The liver is one of the most vital organs of the human body. Proper liver function is required to sustain a healthy life. In liver diseases, the capacity of the liver cell gets reduced. Most of the diseases can be treated by non-invasive treatment methods while some diseases require surgery. Liver transplant is the last option when all the other treatment options do not provide adequate relief from the symptoms of the patient. Liver transplant is a surgical procedure of replacing a damaged lived with a healthy liver. People whose liver fails to perform the physiological functions require a liver transplant. It is also to be noted that the liver has the capacity to regenerate itself shortly after the surgery. This unique characteristic has made the living donor liver transplant as an alternative to deceased donor liver transplantation.
Which Patients Require Liver Transplant?
Liver transplant is the last resort for the people suffering from end-stage irreversible damage to the liver. There are various causes of liver failure. These include Hepatocellular CarcinomaCirrhosis, Cryptogenic Cirrhosis, Primary Biliary Cirrhosis, Primary Sclerosing Cholangitis, Wilson’s Disease, Non-Alcoholic Steatohepatitis (NASH), Acute Liver Failure, Primary Hemochromatosis, Hepatitis B & C, Budd- Chiari Syndrome, Primary Sclerosing Cholangitis, Alcoholic Cirrhosis, and Autoimmune Hepatitis. Before transplanting the liver to such patients, comprehensive health evaluation is done.
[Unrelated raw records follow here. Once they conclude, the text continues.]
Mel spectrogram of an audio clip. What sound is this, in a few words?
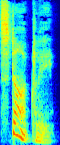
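"starkly", British English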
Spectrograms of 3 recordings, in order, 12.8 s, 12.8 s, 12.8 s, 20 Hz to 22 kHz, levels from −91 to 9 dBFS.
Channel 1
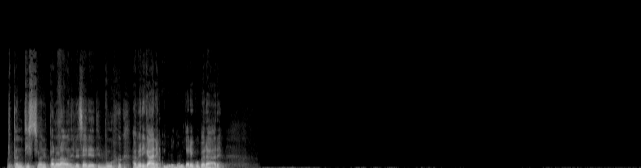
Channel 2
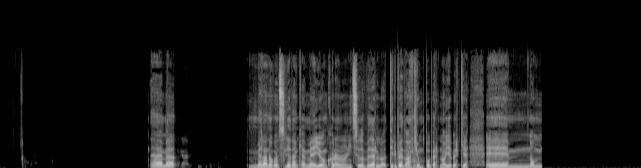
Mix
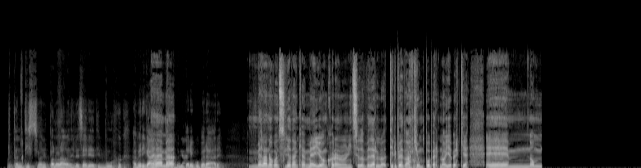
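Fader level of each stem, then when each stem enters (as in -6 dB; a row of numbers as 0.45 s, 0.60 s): -6.0 dB, -0.5 dB; 0.00 s, 0.00 s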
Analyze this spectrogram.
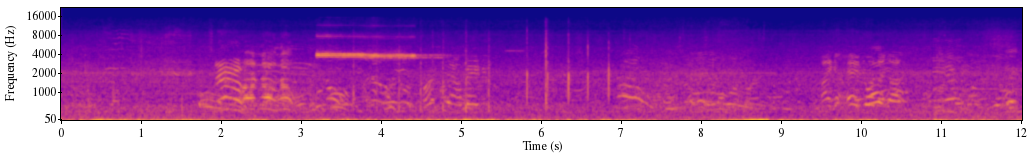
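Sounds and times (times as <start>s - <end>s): referee's whistle: 3.1s - 5.0s.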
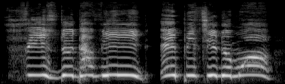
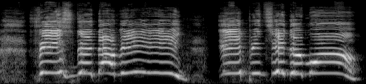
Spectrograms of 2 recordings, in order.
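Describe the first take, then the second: First: High, slow, loud plea; crying out. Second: Very high, slow, loud desperate plea; crying louder still. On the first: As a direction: beg at the top of your voice. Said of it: "Qu'il a crié". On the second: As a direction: shout it even louder, drawn out. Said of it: "il crie plus fort encore". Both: Acted.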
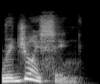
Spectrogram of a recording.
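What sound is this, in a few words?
"rejoicing", British English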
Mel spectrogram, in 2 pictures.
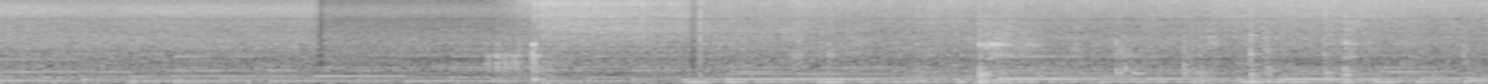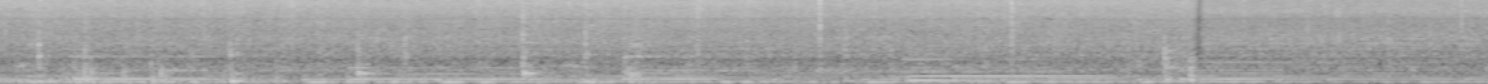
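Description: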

What Are The Risks With Liver Transplant?
The risk associated with liver surgery can be divided into two parts. The first part comprises of the risk due to liver transplantation surgery itself while the other part includes the risk and side effects due to potent medications.
The risk associated with liver transplant surgery: These risks include:
- Bile duct leakage
- Bleeding during surgery
- Blood clotting
- Liver rejection
- Donated liver failure
- Nervous system complications such as seizures
Side effects of medications: Potent anti-rejection medications are administered to the patient to avoid the risk of rejection. These medications have side effects such as:
- Increase serum glucose level
- Thinning of bones
What Is A Rejection Of Liver?
Various cells in the body protect us from external pathogens and other substances. These cells are known as immune cells and form a systematic and organized immune system. These immune cells spare our body cells as they are able to identify them through a specific mechanism. However, these immune cells also identify any foreign cell and start the immune reaction in order to damage those cells.
The liver which is transplanted is a foreign organ comprising of foreign cells. The immune system of recipient initiates an immune reaction against the transplanted liver. If the liver gets damaged by the immune system, it is known as a rejection of the liver. In order to avoid this rejection, various anti-rejection medications are administered to the patient.
What Is The Success Rate Of Liver Transplant?
With the advancement of technology and new and potent anti-rejection medications, the success rate of a liver transplant is drastically improved in recent years. The survival rate of liver transplant varies from patient to patient and depends upon the other health conditions along with liver failure. Age also plays a major role in liver transplant success.
In a general sense, the immediate rate of success of liver transplant is between 90-95%. For five-year survival is around 75%. This implies that almost 75% of the patients who have undergone liver transplant are able to survive for more than 5 years.
It is also to be noted that patients getting the liver from a live donor have more chances of survival as compared to a patient who gets a liver from a deceased donor.